A ban on sheep at a popular rodeo in Whanganui has led to an idea to dress men up as sheep to take part at the event instead.
The Kakahi Rodeo is on this Sunday and organisers have introduced a new sheep-chasing event which will involve not sheep, but men.
It comes after the sheep-chasing event held previously was found to have been out of touch with rules laid out by the Ministry for Primary Industries.
The idea has been praised by animal activists but they are still calling for a complete ban on rodeos and asking the public not to attend them.
Save Animals From Exploitation is asking people to boycott the events in a bid to stop cruelty towards animals.
SAFE spokeswoman Marianne Macdonald praised the idea of men taking the place of sheep, but acknowledged more needed to be done to prevent animal cruelty.
"It sounds like they're coming up with good ways of avoiding cruelty to animals so I'm all in favour with that,'' she told Newstalk ZB today.

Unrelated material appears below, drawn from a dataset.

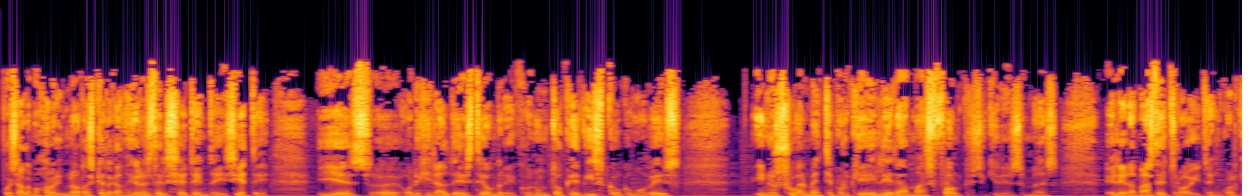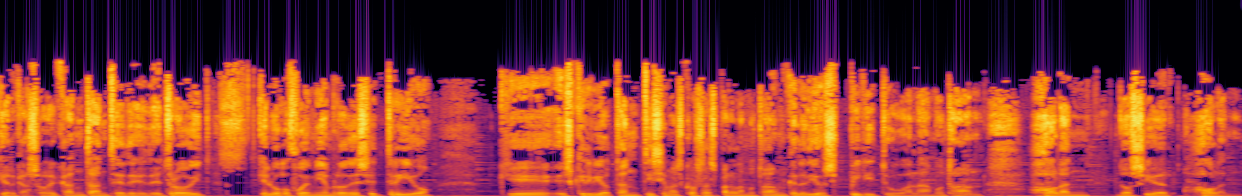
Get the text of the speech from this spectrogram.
pues a lo mejor ignoras que la canción es del 77 y es eh, original de este hombre, con un toque disco, como ves, inusualmente, porque él era más folk, si quieres, más, él era más Detroit, en cualquier caso, ¿eh? cantante de Detroit, que luego fue miembro de ese trío que escribió tantísimas cosas para la Motown que le dio espíritu a la Motown. Holland, Dossier, Holland,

"The trouble with rodeo is really, however you make little changes to it, it's still really just abusing animals for fun and that's really what it comes down to it.
"It's really like bullying animals for entertainment. And I don't know about you, but I certainly think that bullying is something that we need to stamp out.
"We don't want to be teaching our kids that it's okay to bully animals,'' she said.
Macdonald's comments come after new footage was released by the animal rights group highlighting animal treatment at rodeo events.
The video shows cows fighting to get out of the cages they have been put in at a rodeo.
Most of the animals appear stressed and overwhelmed.
At the end of the one-minute clip, a message appears on the screen: "Please, for their sake, don't attend a rodeo.''
Macdonald said the activists were using such footage to raise awareness with people who may never have attended a rodeo and, therefore, had not seen what goes on at them.
"The facts speak for themselves. Every time you see the footage, you can actually see what those animals are going through. They're stressed, the fear in their eyes.
"And really, we've got to remember that this is being done for fun, for entertainment,'' she said.
"And there's so many other ways to enjoy the rural environment.''